up the telephone and dialled a number. He told someone on the other end to "immediately
release Dr. Samii's chair and deliver it to his house."
He then turned to me and said he was surprised by the decision of his predecessor
and that the law was not intended for such a Chair that held no commercial value.
I was impressed by the flexibility of the French-educated Minister in sharp contrast
to the rigidity of my law-abiding American-educated friend. At any rate, what was
important was that now I was once again the proud owner of my New York Hospital Chair.
1978 was not a good year for Iran with demonstrations and strikes that led to the
collapse of the 2,500-year-old Monarchy in Iran. On December 22, 1978 I left Iran
just three weeks before the Shah and his family left the country. I decided that,
with my high visibility as the Physician to the Royal family, and my prominent past
government position, it was time for me to leave Iran.
In February 1979 Khomeini entered Iran, and with his arrival the country faced executions
of many high officials and important businessmen and with widespread confiscation
of properties. My house was occupied and the revolutionary guards removed everything
in it. Similarly, my office was taken over. All of my assets were confiscated. In
this horrific process, I also lost my President's Chair.
Less than 10 months later, I was back at Cornell New
York Hospital with everything lost in Iran, except for the life of my immediate family.
There was nothing I could do to get back my belongings, my professional life, my
career and my identity. However, with the support of my friends and former colleagues

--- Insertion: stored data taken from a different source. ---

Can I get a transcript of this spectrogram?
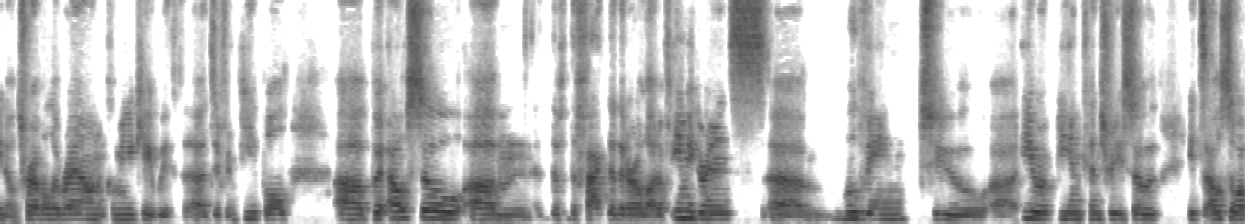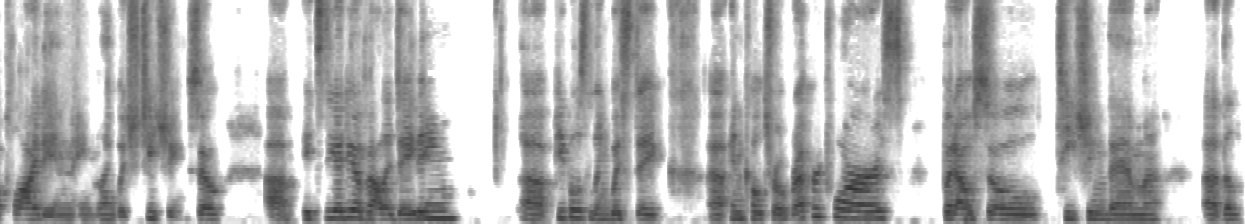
you know travel around and communicate with uh, different people uh, but also um, the, the fact that there are a lot of immigrants um, moving to uh, European countries. So it's also applied in, in language teaching. So um, it's the idea of validating uh, people's linguistic uh, and cultural repertoires, but also teaching them uh, the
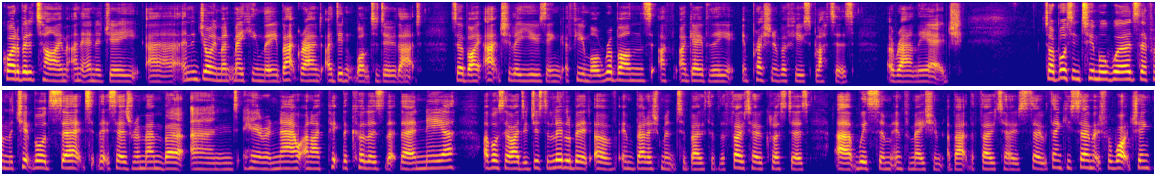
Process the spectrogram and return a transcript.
quite a bit of time and energy uh, and enjoyment making the background I didn't want to do that. So by actually using a few more rub-ons I, I gave the impression of a few splatters around the edge so I brought in two more words. They're from the chipboard set that says remember and here and now. And I've picked the colours that they're near. I've also added just a little bit of embellishment to both of the photo clusters uh, with some information about the photos. So thank you so much for watching.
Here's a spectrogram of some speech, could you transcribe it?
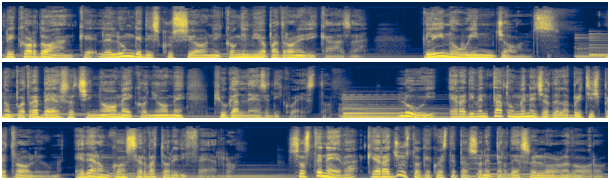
ricordo anche le lunghe discussioni con il mio padrone di casa, Glyn Owen Jones. Non potrebbe esserci nome e cognome più gallese di questo. Lui era diventato un manager della British Petroleum ed era un conservatore di ferro. Sosteneva che era giusto che queste persone perdessero il loro lavoro,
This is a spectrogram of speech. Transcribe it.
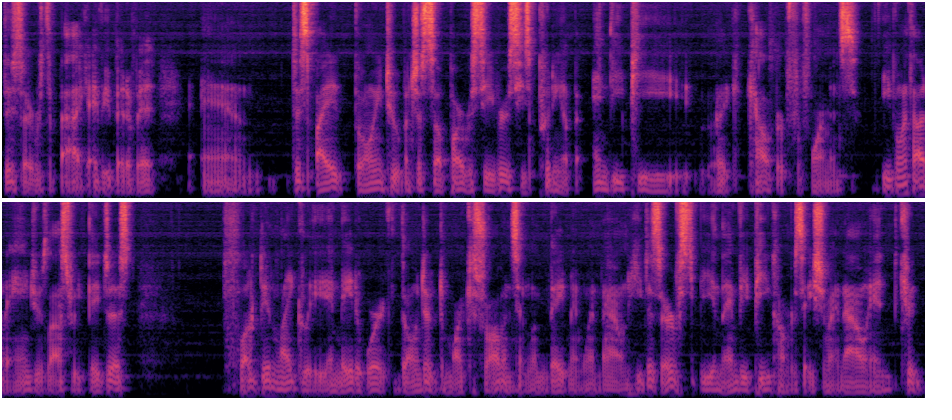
deserves the bag every bit of it, and despite throwing to a bunch of subpar receivers, he's putting up MVP like caliber performance. Even without Andrews last week, they just plugged in likely and made it work. Throwing to Demarcus Robinson when Bateman went down, he deserves to be in the MVP conversation right now and could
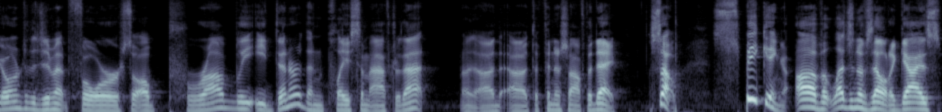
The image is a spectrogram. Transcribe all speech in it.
Going to the gym at four, so I'll probably eat dinner, then play some after that uh, uh, to finish off the day. So, speaking of Legend of Zelda, guys,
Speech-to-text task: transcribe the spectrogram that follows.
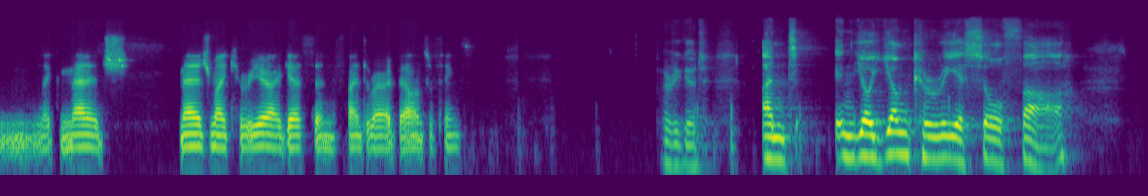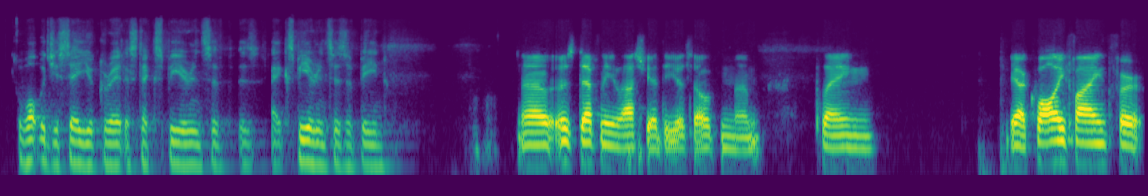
mm, like manage manage my career, I guess, and find the right balance of things. Very good. And in your young career so far, what would you say your greatest experience of, experiences have been? Uh, it was definitely last year at the US Open, um, playing, yeah, qualifying for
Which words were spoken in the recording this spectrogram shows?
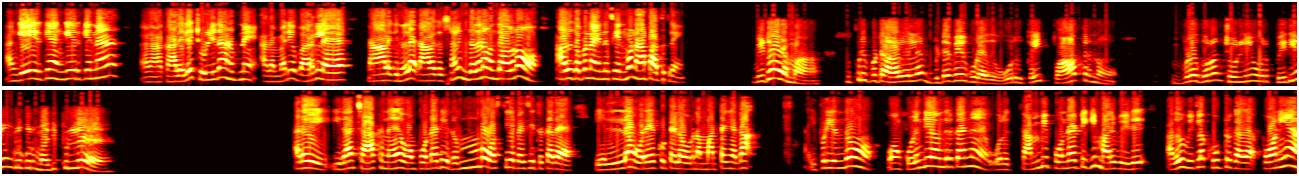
அங்கேயே இருக்கேன் அங்கேயே இருக்கேன்னு நான் காலையில சொல்லி தான் அனுப்புனேன். அத மாதிரி வரல. நாளைக்கு நல்ல நாளைக்கு கழிச்சு இந்த தானே வந்தாகணும். அதுக்கப்புறம் நான் என்ன செய்யணுமோ நான் பாத்துக்கிறேன். விடாதம்மா. இப்படிப்பட்ட ஆளுகெல்லாம் விடவே கூடாது. ஒரு கை பாத்திரணும். இவ்வளவு தூரம் சொல்லியும் ஒரு பெரியவங்களுக்கு ஒரு மதிப்பு இல்ல. அடே இதான் சாக்குன்னு உன் பொண்டாட்டி ரொம்ப வசதியா பேசிட்டு இருக்காத. எல்லாம் ஒரே குட்டையில ஒரு மட்டைங்க தான். இப்படி இருந்தும் உன் குழந்தையா வந்திருக்கான்னு ஒரு தம்பி பொண்டாட்டிக்கு மறு வீடு. அதுவும் வீட்ல கூப்பிட்டுருக்காத. போனியா?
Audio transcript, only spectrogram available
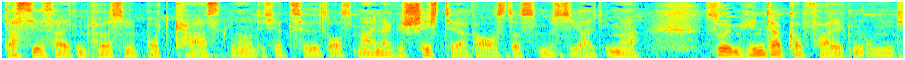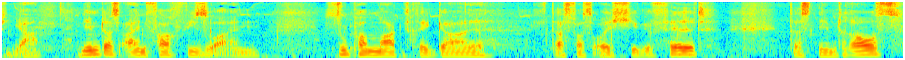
das hier ist halt ein Personal Podcast ne? und ich erzähle so aus meiner Geschichte heraus. Das müsst ihr halt immer so im Hinterkopf halten und ja, nehmt das einfach wie so ein Supermarktregal. Das, was euch hier gefällt, das nehmt raus.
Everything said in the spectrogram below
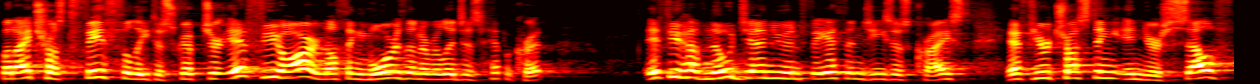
but I trust faithfully to Scripture, if you are nothing more than a religious hypocrite, if you have no genuine faith in Jesus Christ, if you're trusting in yourself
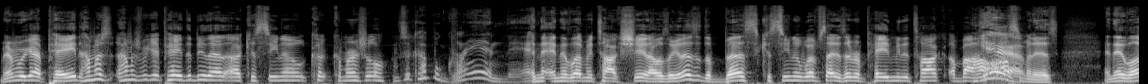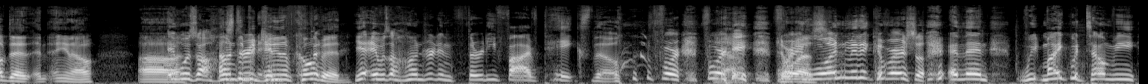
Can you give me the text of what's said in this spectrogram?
Remember, we got paid. How much? How much we get paid to do that uh, casino co- commercial? it's a couple grand, man. And they, and they let me talk shit. I was like, "This is the best casino website has ever paid me to talk about how Yeah. awesome it is," and they loved it. And, and, you know, uh, it was a That's the beginning of COVID. Yeah, it was hundred and thirty-five takes though for for Yeah, a for a one-minute commercial, and then we, Mike would tell me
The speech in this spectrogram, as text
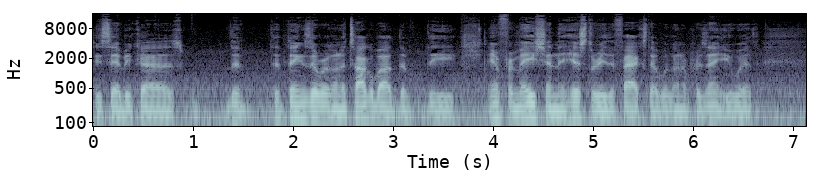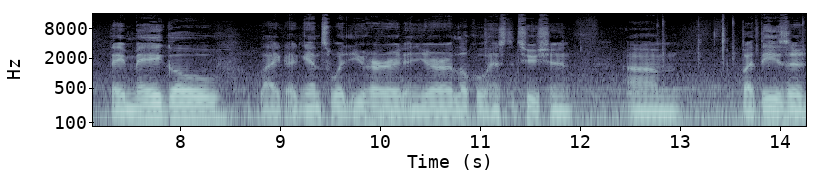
She said because the the things that we're going to talk about, the the information, the history, the facts that we're going to present you with, they may go like against what you heard in your local institution. Um, but these are,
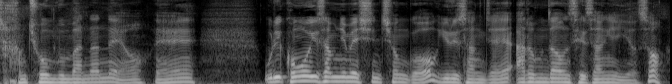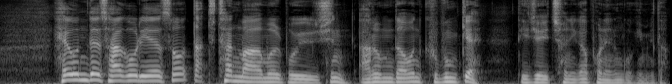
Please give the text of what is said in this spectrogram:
참 좋은 분 만났네요. 네. 우리 0523님의 신청곡 유리상자의 아름다운 세상에 이어서 해운대 사거리에서 따뜻한 마음을 보여주신 아름다운 그분께 DJ 천이가 보내는 곡입니다.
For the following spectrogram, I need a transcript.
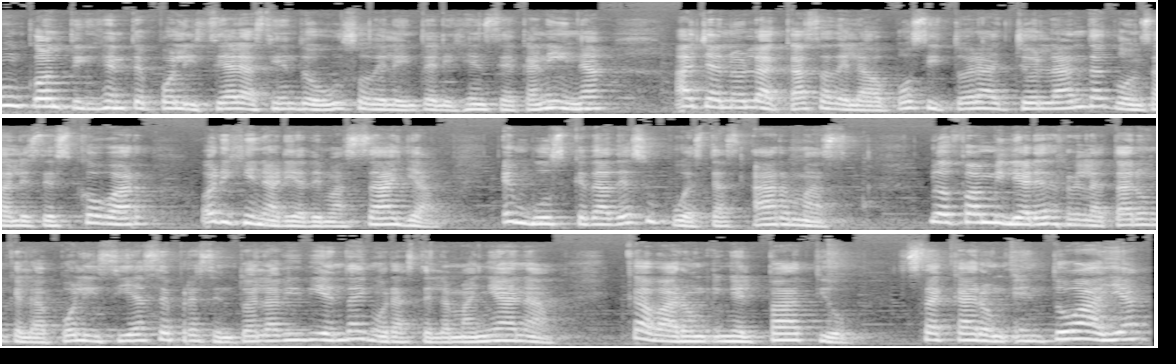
Un contingente policial haciendo uso de la inteligencia canina allanó la casa de la opositora Yolanda González Escobar, originaria de Masaya, en búsqueda de supuestas armas. Los familiares relataron que la policía se presentó a la vivienda en horas de la mañana, cavaron en el patio, sacaron en toalla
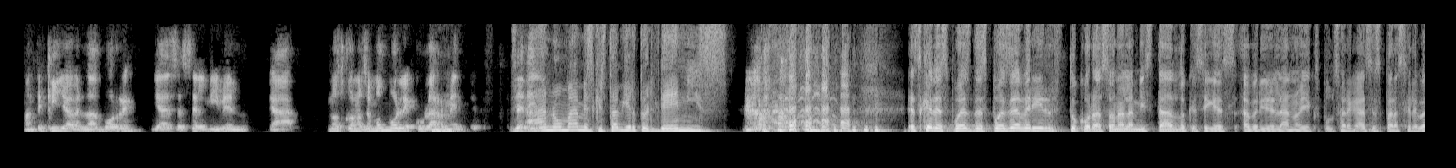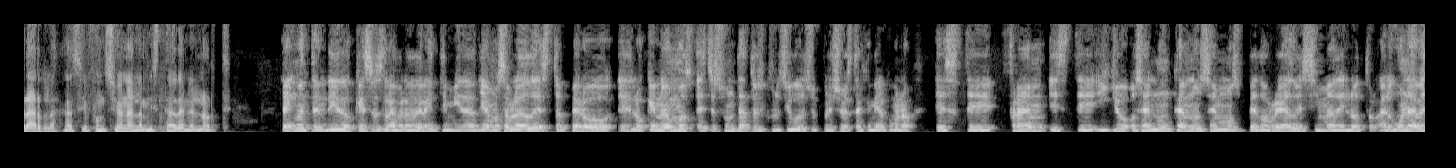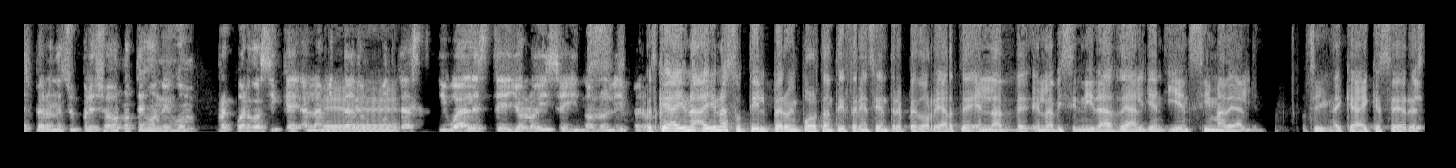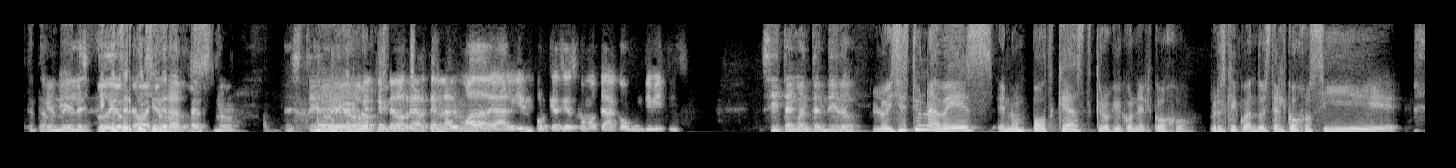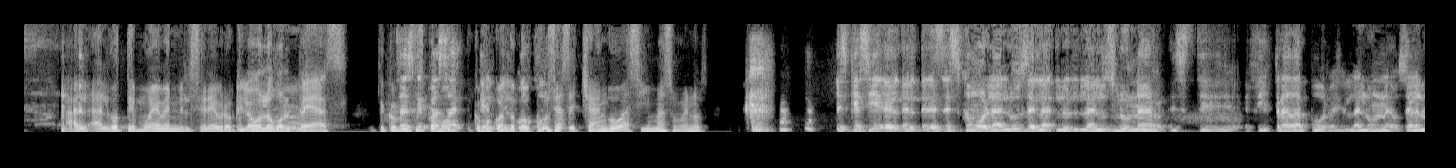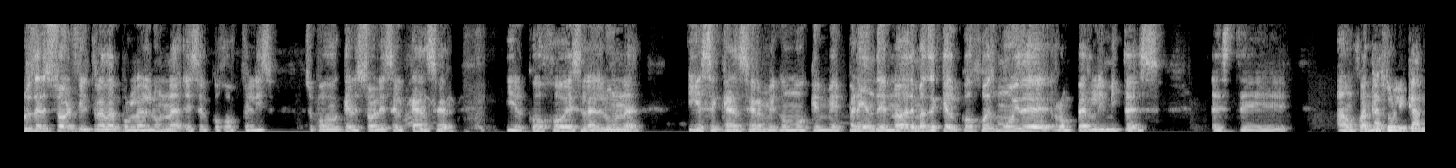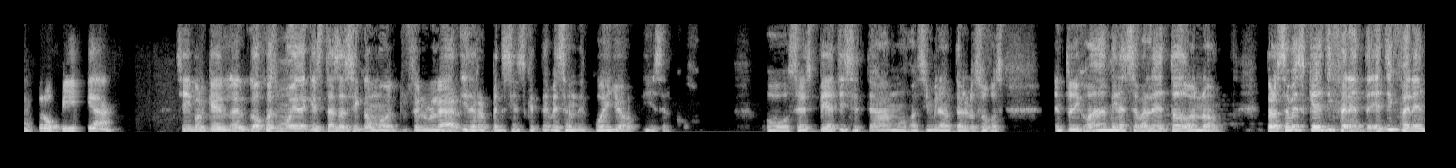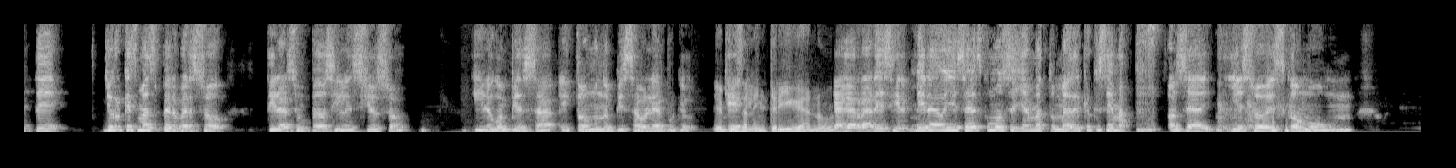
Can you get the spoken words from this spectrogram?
mantequilla, ¿verdad, Borre? Ya ese es el nivel, ya nos conocemos molecularmente. Ah, no mames, que está abierto el Denis. Es que después, después de abrir tu corazón a la amistad, lo que sigue es abrir el ano y expulsar gases para celebrarla. Así funciona la amistad en el norte. Tengo entendido que eso es la verdadera intimidad. Ya hemos hablado de esto, pero eh, lo que no hemos, este es un dato exclusivo de Super Show, está genial, como no. Este, Fran, este, y yo, o sea, nunca nos hemos pedorreado encima del otro. Alguna vez, pero en el Super Show no tengo ningún recuerdo así que a la mitad de un Eh. podcast, igual, este, yo lo hice y no lo leí, pero Es que hay una, hay una sutil pero importante diferencia entre pedorrearte en la, de- en la vicinidad de alguien y encima de alguien. Sí. Hay que, hay que ser este, también. Hay que ser considerados. Rojas, no. Este, Eh, grabamos- Hay que pedorrearte en la almohada de alguien porque así es como te da conjuntivitis. Sí, tengo entendido. Lo hiciste una vez en un podcast, creo que con el cojo. Pero es que cuando está el cojo, sí. al- algo te mueve en el cerebro. Y Que luego lo ¡Ah! golpeas. Te conviertes qué como, pasa? como cuando el cojo- Goku se hace chango, así más o menos. Es que sí, el- el- es, es como la luz de la, la luz lunar este, filtrada por la luna. O sea, la luz del sol filtrada por la luna es el cojo feliz. Supongo que el sol es el cáncer y el cojo es la luna. Y ese cáncer me como que me prende, ¿no? Además de que el cojo es muy de romper límites, este, aun cuando... Saca tu licantropía. Sí, porque el, el cojo es muy de que estás así como en tu celular y de repente sientes que te besan del cuello y es el cojo. O se despide a ti y dice te amo, así mirándote a los ojos. Entonces dijo, ah, mira, se vale de todo, ¿no? Pero ¿sabes qué? Es diferente. Es diferente. Yo creo que es más perverso tirarse un pedo silencioso y luego empieza, y todo el mundo empieza a oler porque Y empieza que- la intriga, ¿no? que agarrar y decir, mira, oye, ¿sabes cómo se llama tu madre? Creo que se llama, o sea, y eso es como un,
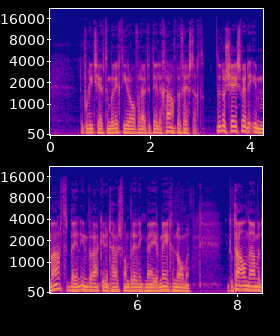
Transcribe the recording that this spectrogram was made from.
De politie heeft een bericht hierover uit de Telegraaf bevestigd. De dossiers werden in maart bij een inbraak in het huis van Brenning Meijer meegenomen. In totaal namen de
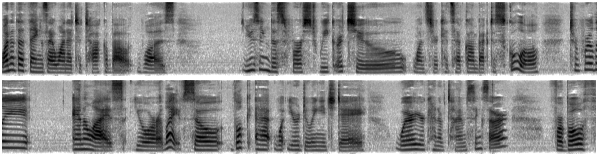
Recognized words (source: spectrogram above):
One of the things I wanted to talk about was using this first week or two, once your kids have gone back to school, to really analyze your life. So look at what you're doing each day, where your kind of time sinks are for both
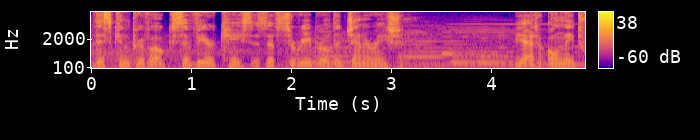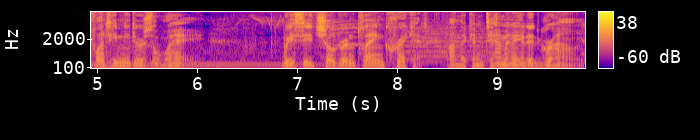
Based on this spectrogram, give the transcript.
This can provoke severe cases of cerebral degeneration. Yet only 20 meters away, we see children playing cricket on the contaminated ground.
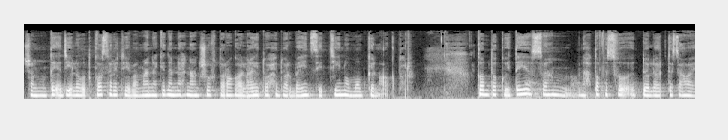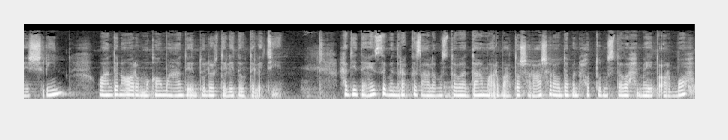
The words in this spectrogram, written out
عشان المنطقة دي لو اتكسرت يبقى معنى كده إن إحنا هنشوف تراجع لغاية واحد وأربعين ستين وممكن أكتر. القبضة الكويتية السهم بنحتفظ فوق الدولار تسعة وعشرين وعندنا أقرب مقاومة عند الدولار تلاتة وتلاتين. حديد عز بنركز على مستوى الدعم 14 عشرة وده بنحطه مستوى حماية أرباح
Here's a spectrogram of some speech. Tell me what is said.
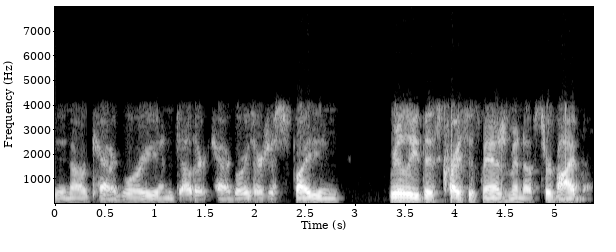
in our category and other categories are just fighting really this crisis management of survival.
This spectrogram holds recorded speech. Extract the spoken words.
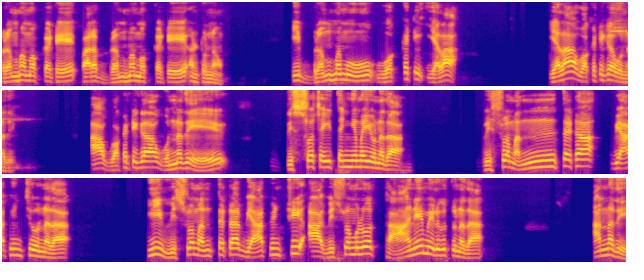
బ్రహ్మమొక్కటే పరబ్రహ్మమొక్కటే అంటున్నాం. ఈ బ్రహ్మము ఒక్కటి ఎలా? ఎలా ఒకటిగా ఉన్నది? ఆ ఒకటిగా ఉన్నదే విశ్వ చైతన్యమై ఉన్నదా? విశ్వమంతటా వ్యాపించి ఉన్నదా? ఈ విశ్వమంతటా వ్యాపించి ఆ విశ్వములో తానే మెలుగుతున్నదా అన్నది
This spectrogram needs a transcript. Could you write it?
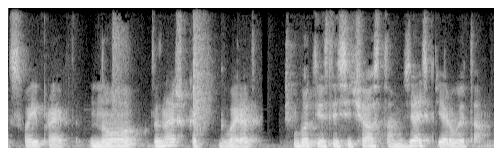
свои проекты. Но ты знаешь, как говорят, вот если сейчас там взять первые там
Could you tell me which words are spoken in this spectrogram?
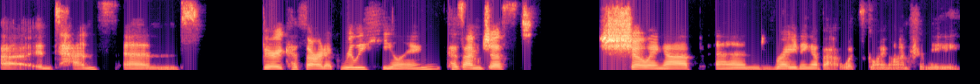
uh, intense and very cathartic, really healing because I'm just showing up and writing about what's going on for me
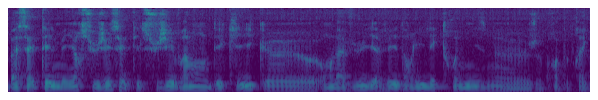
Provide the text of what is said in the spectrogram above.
bah, ça a été le meilleur sujet, ça a été le sujet vraiment de déclic. Euh, on l'a vu, il y avait dans l'électronisme, je crois à peu près,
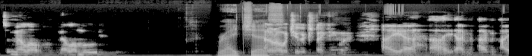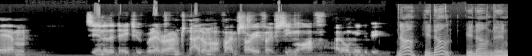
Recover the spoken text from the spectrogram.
it's a mellow, mellow mood. Righteous. I don't know what you're expecting. I, uh, I, I'm, I'm, I am. It's the end of the day too. Whatever. I'm. I don't know if I'm sorry if I seem off. I don't mean to be. No, you don't. You don't, dude.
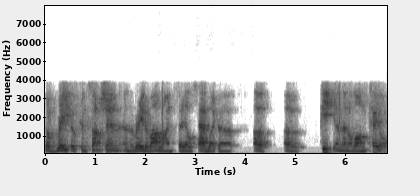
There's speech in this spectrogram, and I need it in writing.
the rate of consumption and the rate of online sales had like a, a, a peak and then a long tail.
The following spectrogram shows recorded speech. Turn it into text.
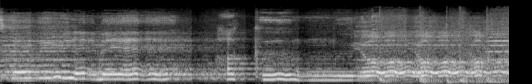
söyleme hakkım yok.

at New York Hospital, especially Dave Thompson, a President's Chair with the original
dates of my internship and residency on a brass plaque was presented to me.
With this generosity I did recover at least one of the thousands of our confiscated
items. I am holding on to my President's Chair very dearly, and am pleased that the
Iranian revolution, despite its long reach, could not take my American education
or my new New York Hospital Chair.
Ahmad Ali Samii
On behalf of A. H. Samii,. M.D. (1930-2000)
Professor of Clinical Medicine - (CUMC)
Attending Physician - New York Hospital-CMC
Former Minister of Science and Higher Education
Former Managing Director of Pars Hospital, Tehran, Iran
Chairman and Founder of the Imperial Medical Center of Iran